In general, scholarly sources:
Articles published in scholarly journals which cover academic and scientific research. Scholarly journals are often referred to as "peer-reviewed" or "refereed" journals. Journals can also be scholarly or academic, but not have the extra level of quality control known as "peer review."
Books are not "peer-reviewed," like articles. Instead, they are written by academic scholars, and edited and published (most often) by academic or university presses, e.g.: Routledge, IGI Global, or Oregon State University Press.
A book review can also indicate if the book is scholarly. Use LibrarySearch to find reviews of books.
When in doubt, ask a librarian!
*LibrarySearch includes search results from many of the UO Libraries database subscriptions.
Databases often have a "Scholarly" or "Peer Review" filter option too. Here's an example from one of our EBSCO databases:
Search in LibrarySearch by title or keyword. Many of our books are "scholarly," but look for the name of the publisher to find an academic press, e.g., "Princeton University Press."

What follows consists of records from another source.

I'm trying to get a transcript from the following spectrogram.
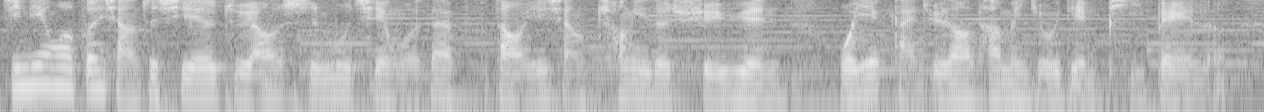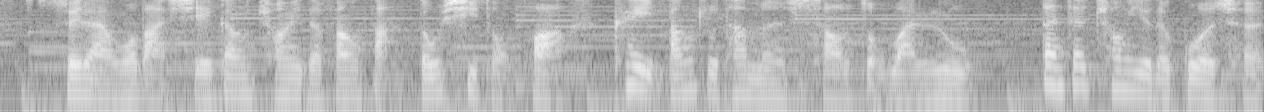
今天会分享这些，主要是目前我在辅导也想创业的学员，我也感觉到他们有点疲惫了。虽然我把斜杠创业的方法都系统化，可以帮助他们少走弯路，但在创业的过程，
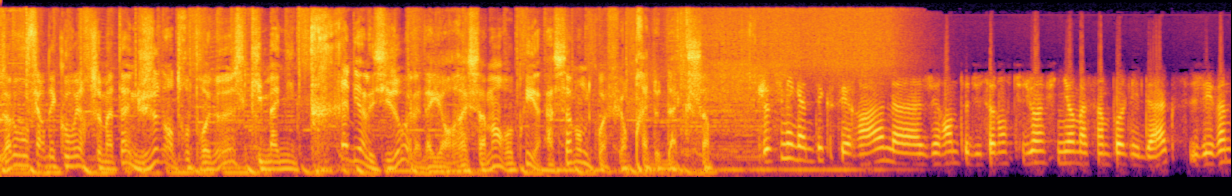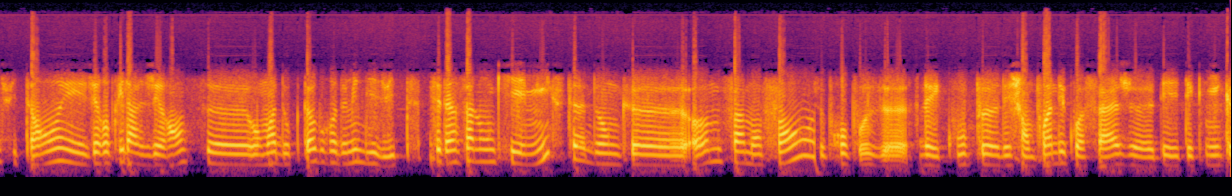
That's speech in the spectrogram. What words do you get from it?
Nous allons vous faire découvrir ce matin une jeune entrepreneuse qui manie très bien les ciseaux. Elle a d'ailleurs récemment repris un salon de coiffure près de Dax. Je suis Mégane Texera, la gérante du salon Studio Infinium à Saint-Paul-les-Dax. J'ai 28 ans et j'ai repris la gérance euh, au mois d'octobre 2018. C'est un salon qui est mixte, donc euh, hommes, femmes, enfants. Je propose euh, des coupes, des shampoings, des coiffages, euh, des techniques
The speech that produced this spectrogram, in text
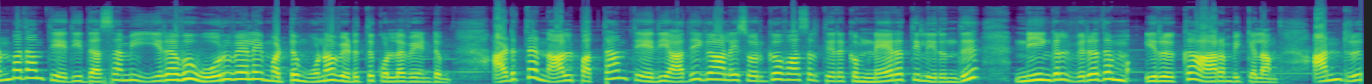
ஒன்பதாம் தேதி தசமி இரவு ஒருவேளை மட்டும் உணவு எடுத்து கொள்ள வேண்டும். அடுத்த நாள் பத்தாம் தேதி அதிகாலை சொர்க்கவாசல் திறக்கும் நேரத்தில் இருந்து நீங்கள் விரதம் இருக்க ஆரம்பிக்கலாம். அன்று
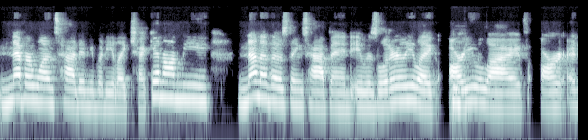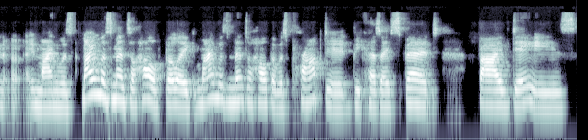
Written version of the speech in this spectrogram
never once had anybody like check in on me. None of those things happened. It was literally like are mm-hmm. you alive? Are and, uh, and mine was mine was mental health but like mine was mental health that was prompted because i spent five days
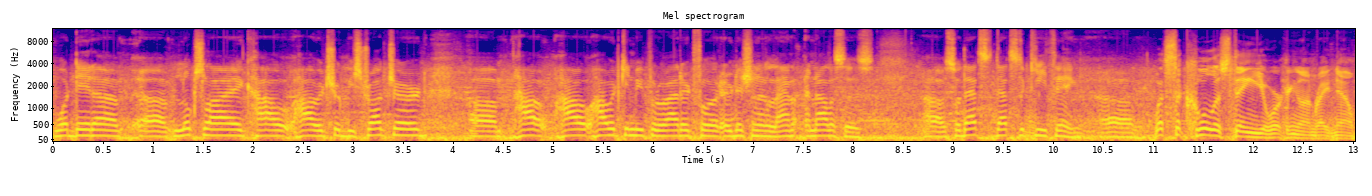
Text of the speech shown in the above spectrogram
what data uh, looks like, how how it should be structured, um, how how how it can be provided for additional an analysis. Uh, so that's that's the key thing. Uh, What's the coolest thing you're working on right now?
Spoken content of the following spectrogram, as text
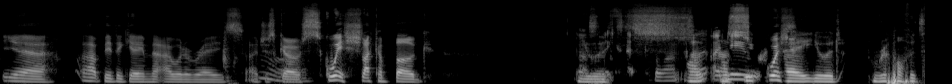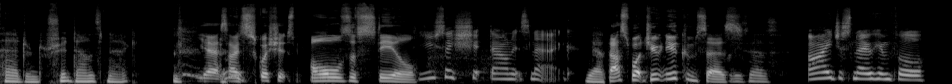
Yeah, that'd be the game that I would erase. I just Aw. go squish like a bug. That's an would acceptable answer. I As knew. Squish. You would rip off its head and shit down its neck. Yes, I'd squish its balls of steel. Did you say shit down its neck? Yeah, that's what Duke Nukem What he says. says. I just know him for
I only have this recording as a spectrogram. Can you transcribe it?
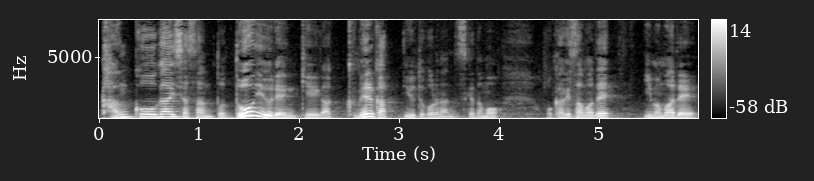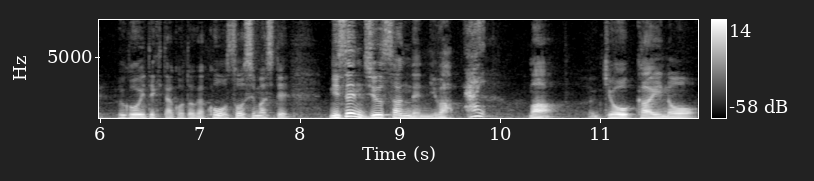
観光会社さんとどういう連携が組めるかっていうところなんですけどもおかげさまで今まで動いてきたことが功を奏しまして2013年には、はい、まあ業界の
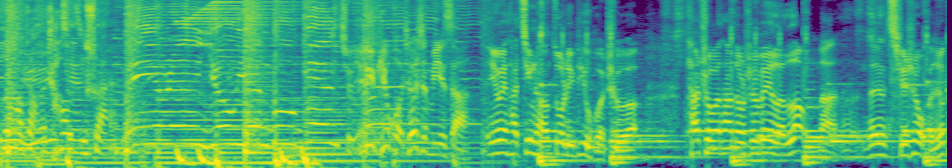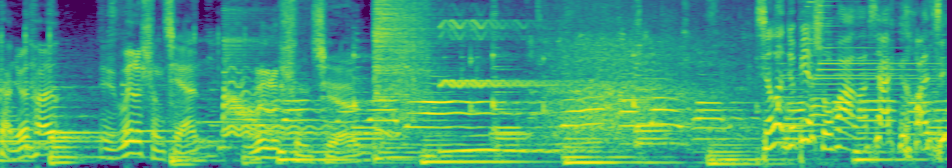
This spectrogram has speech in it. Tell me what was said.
李浩长得超级帅。这什么意思啊？因为他经常坐绿皮火车，他说他都是为了浪漫，那其实我就感觉他为了省钱，为了省钱。行了，你就别说话了，下一个环节。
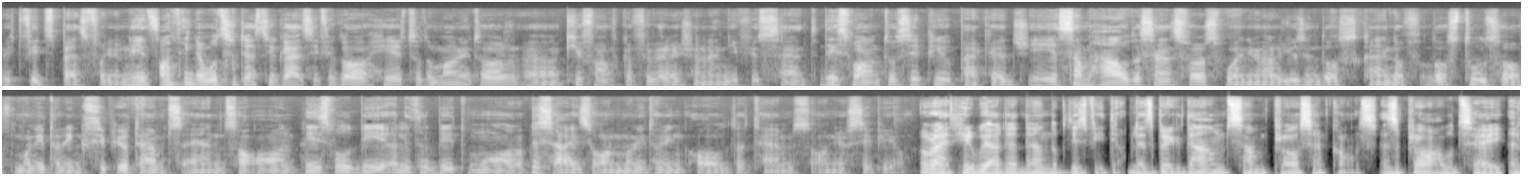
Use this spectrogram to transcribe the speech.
it fits best for your needs. One thing I would suggest you guys if you go here to the monitor uh, QFan configuration and if you set this one to CPU package is somehow the sensors when you are using those kind of those tools of monitoring CPU temps and so on this will be a little bit more precise on monitoring all the temps on your CPU. Alright here we are at the end of this video. Let's break down some pros and cons. As a pro I would say a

Books, videos, and other materials in library catalogs are assigned official subject headings by the Library of Congress (LCSH) by cataloging librarians. These subject headings describe an item's content and what it is about, and are useful for focusing research on broader, narrower, or related topics. Look for subject heading links in the library catalog to find more items on the same topic. Some subject headings are dated or even problematic, and they can be changed through a petition process.
For example, the book Dance and the Hollywood Latina: Race, Sex, and Stardom has LC subject headings to describe it like "Hispanic Americans in motion pictures" and "Race in motion pictures," but (as of 2022), "Latina" is not an official LCSH and "Latinos" is listed as a variant.
If you know the subject headings that are likely to be tagged on the item you want to find, search by Subject. Eugene (Or.) -- History is an example of a Geographical Subject Heading.
Subdivisions, or subheadings, are words or phrases which may be added to a subject heading to create a more effective search. They are hyperlinked in LibrarySearch so that you can use them to see all records they are connected with.
Some standard subheadings are:
|Type of Subdivision||Examples||Useful for:|
Topical – What this item is about (content)
|Narrowing a broader topic into subtopics|
|Useful for locating specific types of materials|
Japanese Heian period, 794-1185Middle Ages, 600-1500
|Locating information about a particular era or time period|
Eugene (Or.)Narnia (Imaginary place)
|Finding information about a specific place or region|
|Other Common Subdivisions||
Criticism and interpretation
Translations into [language]
Social life and customsFiction
|Locating bibliographies, fiction, etc.|
Cataloging librarians follow specific rules for adding LC Subject Headings to an items record. For questions, please contact email@example.com.